(Records supplied Opens)

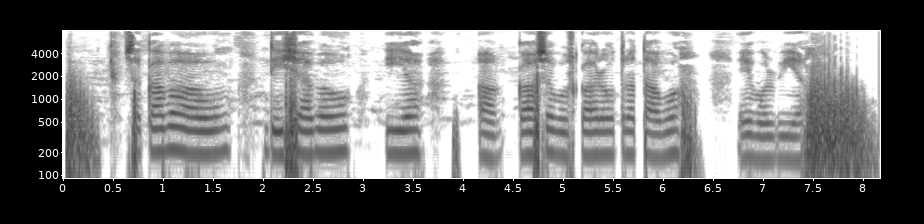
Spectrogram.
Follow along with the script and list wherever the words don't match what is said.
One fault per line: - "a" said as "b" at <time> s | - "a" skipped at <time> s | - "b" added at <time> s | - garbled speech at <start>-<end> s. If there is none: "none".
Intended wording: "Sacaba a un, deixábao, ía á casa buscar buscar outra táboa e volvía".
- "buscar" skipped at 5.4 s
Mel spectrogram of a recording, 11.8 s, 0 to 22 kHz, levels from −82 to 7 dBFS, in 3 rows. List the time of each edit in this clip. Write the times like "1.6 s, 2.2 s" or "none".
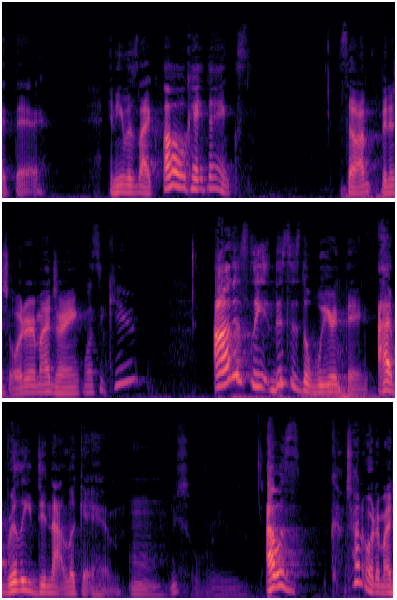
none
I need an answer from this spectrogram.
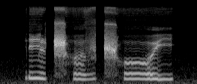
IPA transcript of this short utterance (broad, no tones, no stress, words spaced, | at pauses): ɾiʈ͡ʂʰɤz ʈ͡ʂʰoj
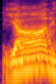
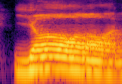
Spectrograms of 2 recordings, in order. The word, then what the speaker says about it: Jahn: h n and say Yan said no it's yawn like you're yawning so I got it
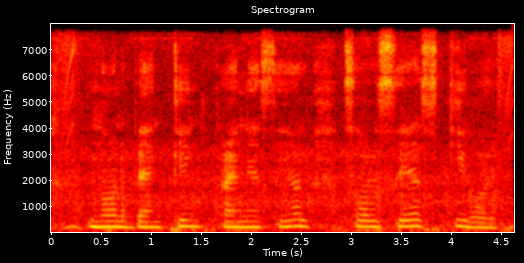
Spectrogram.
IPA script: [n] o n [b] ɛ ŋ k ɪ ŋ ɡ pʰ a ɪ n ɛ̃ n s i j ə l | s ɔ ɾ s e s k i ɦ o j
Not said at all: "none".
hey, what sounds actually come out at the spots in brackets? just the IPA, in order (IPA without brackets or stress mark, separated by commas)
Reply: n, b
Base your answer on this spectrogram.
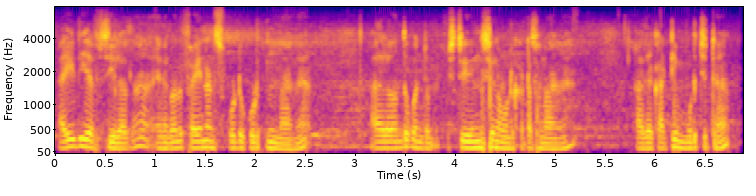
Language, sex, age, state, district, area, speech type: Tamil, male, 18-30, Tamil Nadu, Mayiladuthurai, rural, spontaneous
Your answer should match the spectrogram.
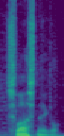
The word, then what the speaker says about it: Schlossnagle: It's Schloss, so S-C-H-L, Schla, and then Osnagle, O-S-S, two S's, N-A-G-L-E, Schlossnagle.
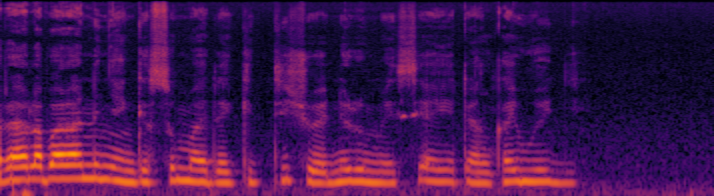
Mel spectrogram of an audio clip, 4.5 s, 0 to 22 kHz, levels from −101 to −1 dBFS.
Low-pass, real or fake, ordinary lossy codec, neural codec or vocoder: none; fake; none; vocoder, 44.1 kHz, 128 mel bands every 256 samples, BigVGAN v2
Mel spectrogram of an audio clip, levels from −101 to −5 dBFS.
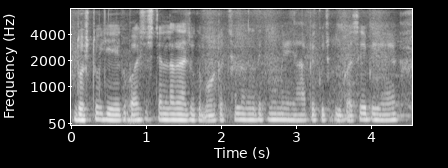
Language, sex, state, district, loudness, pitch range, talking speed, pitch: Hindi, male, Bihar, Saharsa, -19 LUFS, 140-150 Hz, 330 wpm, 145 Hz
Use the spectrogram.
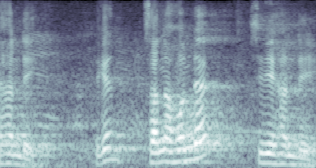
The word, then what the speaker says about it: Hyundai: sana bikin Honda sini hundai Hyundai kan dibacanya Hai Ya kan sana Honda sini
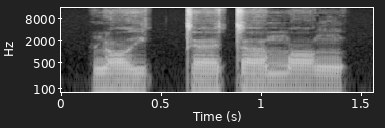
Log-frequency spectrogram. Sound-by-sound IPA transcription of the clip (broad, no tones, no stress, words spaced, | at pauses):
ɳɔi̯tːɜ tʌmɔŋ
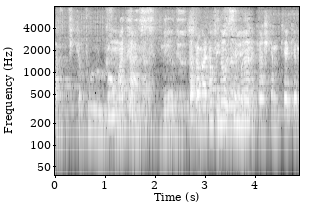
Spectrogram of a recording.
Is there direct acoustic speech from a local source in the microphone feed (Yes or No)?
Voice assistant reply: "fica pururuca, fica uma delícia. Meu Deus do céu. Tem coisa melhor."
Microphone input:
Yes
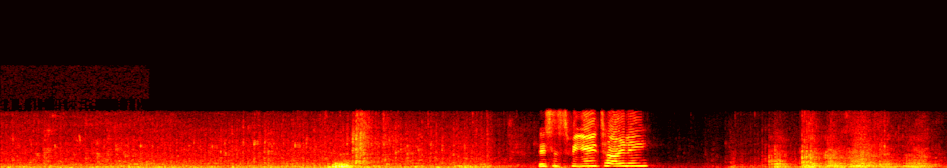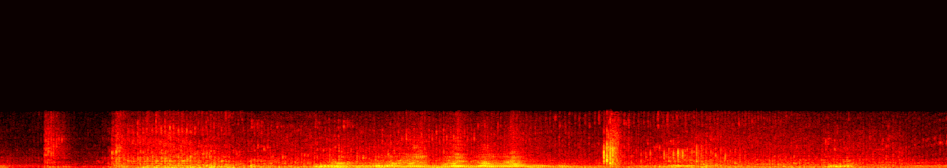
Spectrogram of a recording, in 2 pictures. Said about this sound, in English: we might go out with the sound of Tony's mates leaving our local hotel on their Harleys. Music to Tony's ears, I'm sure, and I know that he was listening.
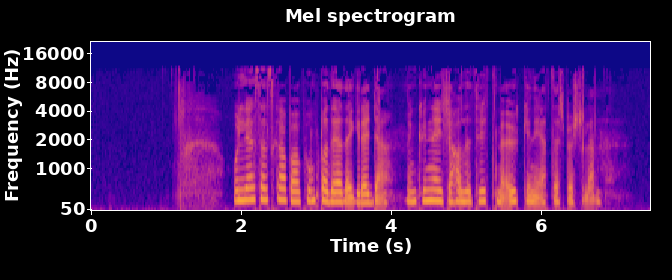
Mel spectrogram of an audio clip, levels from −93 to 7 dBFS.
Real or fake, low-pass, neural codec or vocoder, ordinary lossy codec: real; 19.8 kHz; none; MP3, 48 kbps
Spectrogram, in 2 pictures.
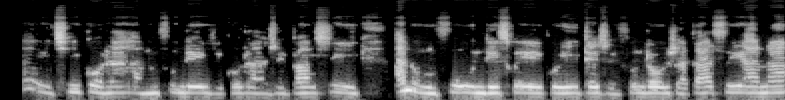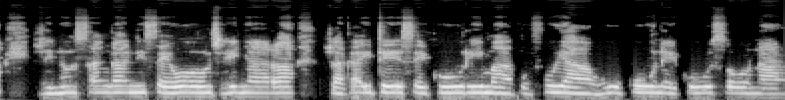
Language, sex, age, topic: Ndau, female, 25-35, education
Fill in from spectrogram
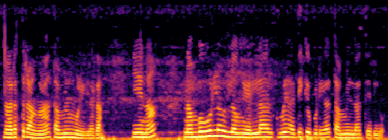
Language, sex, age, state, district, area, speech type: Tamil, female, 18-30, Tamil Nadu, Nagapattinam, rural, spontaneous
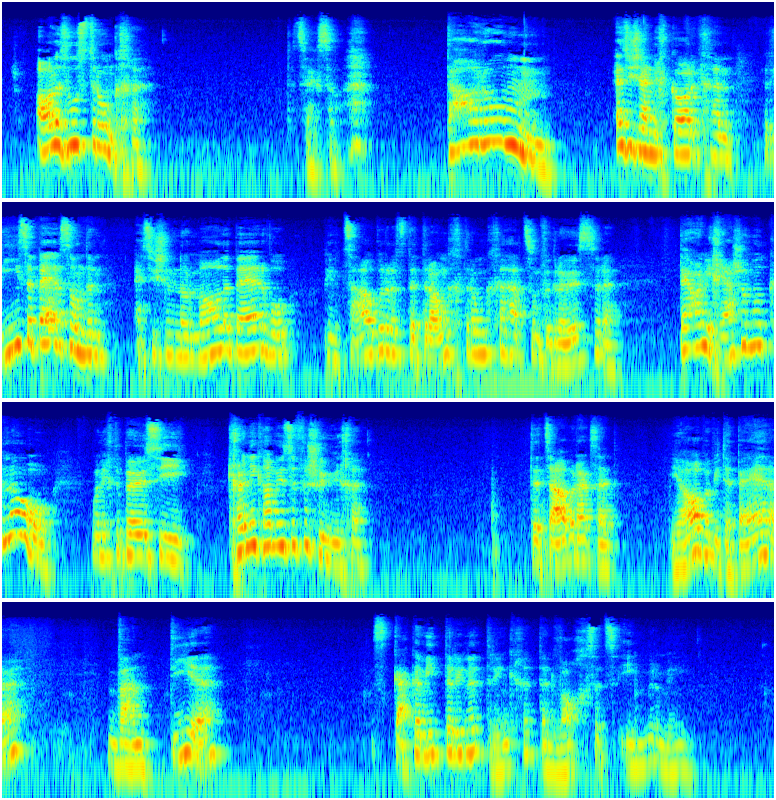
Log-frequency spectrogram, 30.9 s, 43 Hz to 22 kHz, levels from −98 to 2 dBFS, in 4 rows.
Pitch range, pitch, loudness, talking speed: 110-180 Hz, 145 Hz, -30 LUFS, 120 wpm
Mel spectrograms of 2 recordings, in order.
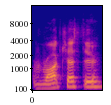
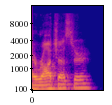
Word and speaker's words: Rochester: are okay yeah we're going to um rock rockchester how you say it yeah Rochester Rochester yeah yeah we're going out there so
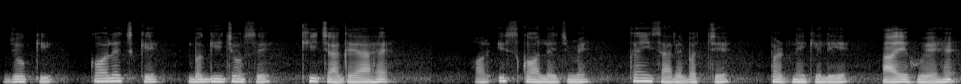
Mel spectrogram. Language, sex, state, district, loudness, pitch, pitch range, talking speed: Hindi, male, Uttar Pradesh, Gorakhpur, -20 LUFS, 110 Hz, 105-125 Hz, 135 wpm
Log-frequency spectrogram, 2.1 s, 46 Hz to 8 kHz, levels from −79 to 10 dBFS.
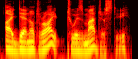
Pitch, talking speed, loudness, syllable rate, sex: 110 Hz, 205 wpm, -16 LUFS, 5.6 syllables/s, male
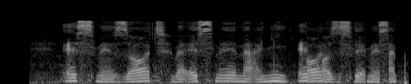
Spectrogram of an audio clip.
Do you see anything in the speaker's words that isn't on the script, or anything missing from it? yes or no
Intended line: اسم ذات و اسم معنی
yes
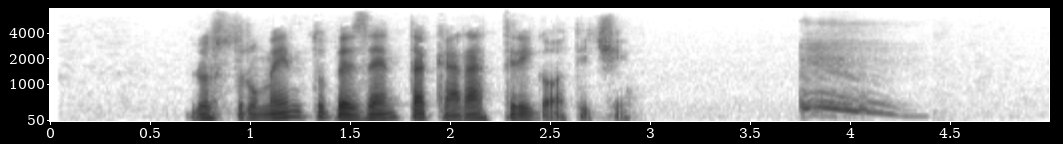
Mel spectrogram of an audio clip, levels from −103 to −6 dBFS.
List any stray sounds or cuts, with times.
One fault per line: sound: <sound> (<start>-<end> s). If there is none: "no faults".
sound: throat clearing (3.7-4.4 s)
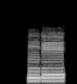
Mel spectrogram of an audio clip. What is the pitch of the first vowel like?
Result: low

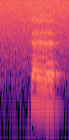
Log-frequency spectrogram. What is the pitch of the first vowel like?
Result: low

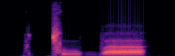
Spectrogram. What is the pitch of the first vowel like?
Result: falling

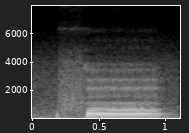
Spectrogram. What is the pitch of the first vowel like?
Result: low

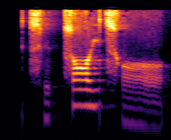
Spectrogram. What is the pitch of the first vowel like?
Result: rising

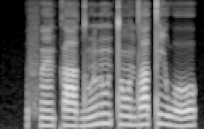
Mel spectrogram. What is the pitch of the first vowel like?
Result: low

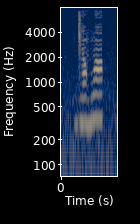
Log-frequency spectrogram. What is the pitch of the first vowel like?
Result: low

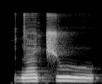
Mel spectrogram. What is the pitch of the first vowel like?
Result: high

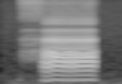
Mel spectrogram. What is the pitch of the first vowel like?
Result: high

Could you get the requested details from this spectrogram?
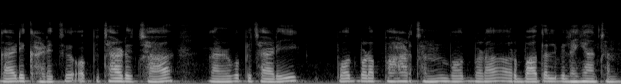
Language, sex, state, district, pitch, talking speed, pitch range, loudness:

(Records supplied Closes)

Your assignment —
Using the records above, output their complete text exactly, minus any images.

Response to the exercise —
Spectrogram.
Follow along with the script and list wherever the words don't match what is said.
One fault per line: - "a" said as "b" at <time> s | - "a" skipped at <time> s | - "b" added at <time> s | - garbled speech at <start>-<end> s. If there is none: "none".
Intended wording: "Sacaba a un, deixábao, ía á casa buscar buscar outra táboa e volvía".
- "buscar" skipped at 5.4 s
Mel spectrogram of a recording, 11.8 s, 0 to 22 kHz, levels from −82 to 7 dBFS, in 3 rows. List the time of each edit in this clip. Write the times like "1.6 s, 2.2 s" or "none".
none
I need an answer from this spectrogram.
IPA transcript of this short utterance (broad, no tones, no stress, words spaced, | at pauses): ɾiʈ͡ʂʰɤz ʈ͡ʂʰoj
Spectrograms of 2 recordings, in order. The word, then what the speaker says about it: Jahn: h n and say Yan said no it's yawn like you're yawning so I got it
Spectrogram.
IPA script: [n] o n [b] ɛ ŋ k ɪ ŋ ɡ pʰ a ɪ n ɛ̃ n s i j ə l | s ɔ ɾ s e s k i ɦ o j
Not said at all: "none".
hey, what sounds actually come out at the spots in brackets? just the IPA, in order (IPA without brackets or stress mark, separated by commas)
Reply: n, b
Base your answer on this spectrogram.
Language, sex, age, state, district, area, speech type: Tamil, male, 18-30, Tamil Nadu, Mayiladuthurai, rural, spontaneous
Your answer should match the spectrogram.
The word, then what the speaker says about it: Schlossnagle: It's Schloss, so S-C-H-L, Schla, and then Osnagle, O-S-S, two S's, N-A-G-L-E, Schlossnagle.
Mel spectrogram of an audio clip, 4.5 s, 0 to 22 kHz, levels from −101 to −1 dBFS.
Low-pass, real or fake, ordinary lossy codec, neural codec or vocoder: none; fake; none; vocoder, 44.1 kHz, 128 mel bands every 256 samples, BigVGAN v2
Mel spectrogram of an audio clip, levels from −101 to −5 dBFS.
Language, sex, state, district, loudness, pitch range, talking speed, pitch: Hindi, male, Bihar, Saharsa, -19 LUFS, 140-150 Hz, 330 wpm, 145 Hz
Use the spectrogram.
The word, then what the speaker says about it: Hyundai: sana bikin Honda sini hundai Hyundai kan dibacanya Hai Ya kan sana Honda sini
Log-frequency spectrogram. Sound-by-sound IPA transcription of the clip (broad, no tones, no stress, words spaced, | at pauses):
ɳɔi̯tːɜ tʌmɔŋ
Spectrogram of a recording.
Is there direct acoustic speech from a local source in the microphone feed (Yes or No)?
Voice assistant reply: "fica pururuca, fica uma delícia. Meu Deus do céu. Tem coisa melhor."
Microphone input:
Yes
Spectrogram of a recording, in 2 pictures. Said about this sound, in English: we might go out with the sound of Tony's mates leaving our local hotel on their Harleys. Music to Tony's ears, I'm sure, and I know that he was listening.
Mel spectrogram of an audio clip, levels from −93 to 7 dBFS.
Real or fake, low-pass, neural codec or vocoder, ordinary lossy codec: real; 19.8 kHz; none; MP3, 48 kbps
Spectrogram, in 2 pictures.
Language, sex, age, topic: Ndau, female, 25-35, education
Fill in from spectrogram
Language, sex, age, state, district, area, speech type: Tamil, female, 18-30, Tamil Nadu, Nagapattinam, rural, spontaneous
Log-frequency spectrogram, 30.9 s, 43 Hz to 22 kHz, levels from −98 to 2 dBFS, in 4 rows.
Pitch range, pitch, loudness, talking speed: 110-180 Hz, 145 Hz, -30 LUFS, 120 wpm
Mel spectrograms of 2 recordings, in order.
Word and speaker's words: Rochester: are okay yeah we're going to um rock rockchester how you say it yeah Rochester Rochester yeah yeah we're going out there so
Mel spectrogram. Language, sex, state, district, loudness, pitch, pitch range, talking speed: Hindi, male, Uttar Pradesh, Gorakhpur, -20 LUFS, 110 Hz, 105-125 Hz, 135 wpm
Log-frequency spectrogram, 2.1 s, 46 Hz to 8 kHz, levels from −79 to 10 dBFS.
Pitch, talking speed, loudness, syllable rate, sex: 110 Hz, 205 wpm, -16 LUFS, 5.6 syllables/s, male
Spectrogram of an audio clip.
Do you see anything in the speaker's words that isn't on the script, or anything missing from it? yes or no
Intended line: اسم ذات و اسم معنی
yes
Mel spectrogram of an audio clip, levels from −103 to −6 dBFS.
List any stray sounds or cuts, with times.
One fault per line: sound: <sound> (<start>-<end> s). If there is none: "no faults".
sound: throat clearing (3.7-4.4 s)
Mel spectrogram of an audio clip. What is the pitch of the first vowel like?
Result: low

Log-frequency spectrogram. What is the pitch of the first vowel like?
Result: low

Spectrogram. What is the pitch of the first vowel like?
Result: falling

Spectrogram. What is the pitch of the first vowel like?
Result: low

Spectrogram. What is the pitch of the first vowel like?
Result: rising

Mel spectrogram. What is the pitch of the first vowel like?
Result: low

Log-frequency spectrogram. What is the pitch of the first vowel like?
Result: low

Mel spectrogram. What is the pitch of the first vowel like?
Result: high

Mel spectrogram. What is the pitch of the first vowel like?
Result: high

Could you get the requested details from this spectrogram?
Language, sex, state, district, pitch, talking speed, pitch range, loudness:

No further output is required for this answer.